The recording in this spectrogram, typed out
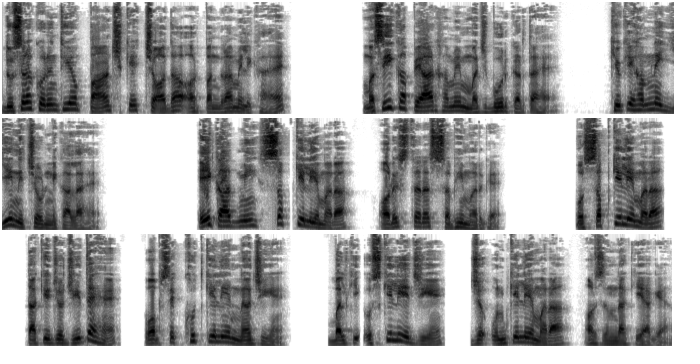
दूसरा कुरिंथियों पाँच के चौदह और पंद्रह में लिखा है, मसीह का प्यार हमें मजबूर करता है, क्योंकि हमने ये निचोड़ निकाला है। एक आदमी सबके लिए मरा और इस तरह सभी मर गए। वो सबके लिए मरा ताकि जो जीते हैं, वो अब से खुद के लिए न जिए, बल्कि उसके लिए जिए जो उनके लिए मरा और ज़िंदा किया गया।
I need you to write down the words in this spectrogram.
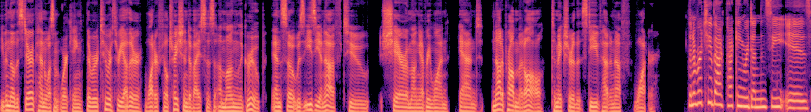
Even though the Steripen wasn't working, there were two or three other water filtration devices among the group. And so it was easy enough to share among everyone and not a problem at all to make sure that Steve had enough water. The number two backpacking redundancy is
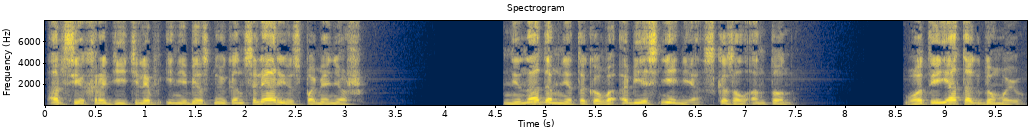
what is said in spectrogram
а всех родителей и небесную канцелярию спомянешь». «Не надо мне такого объяснения», — сказал Антон. «Вот и я так думаю.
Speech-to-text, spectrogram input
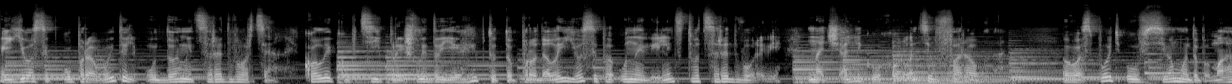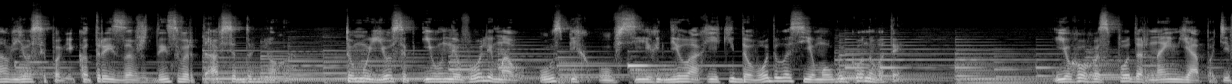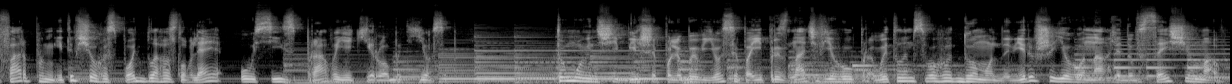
Йосип управитель у домі царедворця. Коли купці прийшли до Єгипту, то продали Йосипа у невільництво царедвореві, начальнику охоронців фараона. Господь у всьому допомагав Йосипові, котрий завжди звертався до нього. Тому Йосип і у неволі мав успіх у всіх ділах, які доводилось йому виконувати. Його господар на ім'я Потіфар помітив, що Господь благословляє усі справи, які робить Йосип. Тому він ще більше полюбив Йосипа і призначив його управителем свого дому, довіривши його нагляду все, що мав.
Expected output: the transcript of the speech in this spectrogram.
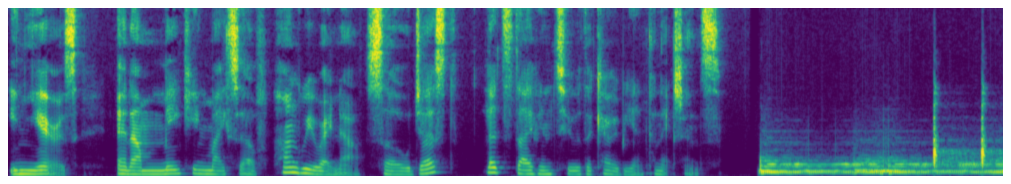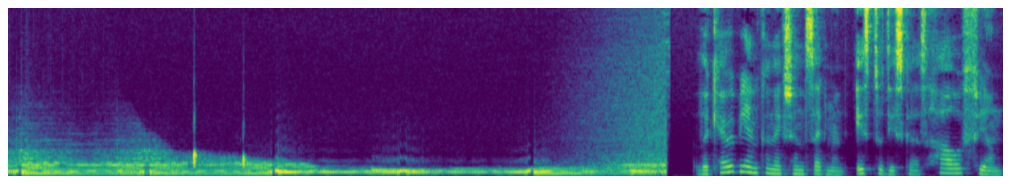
in years and I'm making myself hungry right now. So just let's dive into the Caribbean connections. The Caribbean Connection segment is to discuss how a film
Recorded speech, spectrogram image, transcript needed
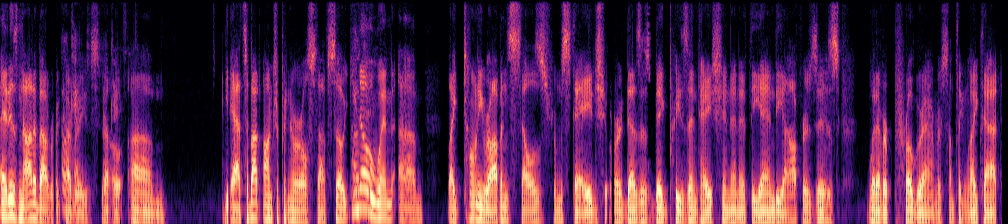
It is not about recovery. Okay, So, okay. um, yeah, it's about entrepreneurial stuff. So, you know, when um, like Tony Robbins sells from stage or does his big presentation, and at the end he offers his whatever program or something like that,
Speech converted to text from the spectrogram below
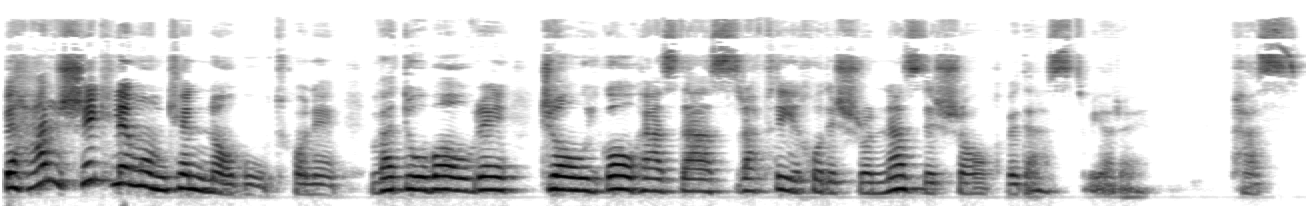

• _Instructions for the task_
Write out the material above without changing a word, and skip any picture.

• _Result of this exercise_
The recording in this spectrogram, typed out
दूसरा कुरिंथियों पाँच के चौदह और पंद्रह में लिखा है, मसीह का प्यार हमें मजबूर करता है, क्योंकि हमने ये निचोड़ निकाला है। एक आदमी सबके लिए मरा और इस तरह सभी मर गए। वो सबके लिए मरा ताकि जो जीते हैं, वो अब से खुद के लिए न जिए, बल्कि उसके लिए जिए जो उनके लिए मरा और ज़िंदा किया गया।
I need you to write down the words in this spectrogram.
Even though the Steripen wasn't working, there were two or three other water filtration devices among the group. And so it was easy enough to share among everyone and not a problem at all to make sure that Steve had enough water. The number two backpacking redundancy is
what is said in spectrogram
а всех родителей и небесную канцелярию спомянешь». «Не надо мне такого объяснения», — сказал Антон. «Вот и я так думаю.
Speech-to-text, spectrogram input
Йосип управитель у домі царедворця. Коли купці прийшли до Єгипту, то продали Йосипа у невільництво царедвореві, начальнику охоронців фараона. Господь у всьому допомагав Йосипові, котрий завжди звертався до нього. Тому Йосип і у неволі мав успіх у всіх ділах, які доводилось йому виконувати. Його господар на ім'я Потіфар помітив, що Господь благословляє усі справи, які робить Йосип. Тому він ще більше полюбив Йосипа і призначив його управителем свого дому, довіривши його нагляду все, що мав.
Expected output: the transcript of the speech in this spectrogram.
in years and I'm making myself hungry right now. So just let's dive into the Caribbean connections. The Caribbean Connection segment is to discuss how a film
Recorded speech, spectrogram image, transcript needed
It is not about recovery. Okay, So, okay. um, yeah, it's about entrepreneurial stuff. So, you know, when um, like Tony Robbins sells from stage or does his big presentation, and at the end he offers his whatever program or something like that,
Speech converted to text from the spectrogram below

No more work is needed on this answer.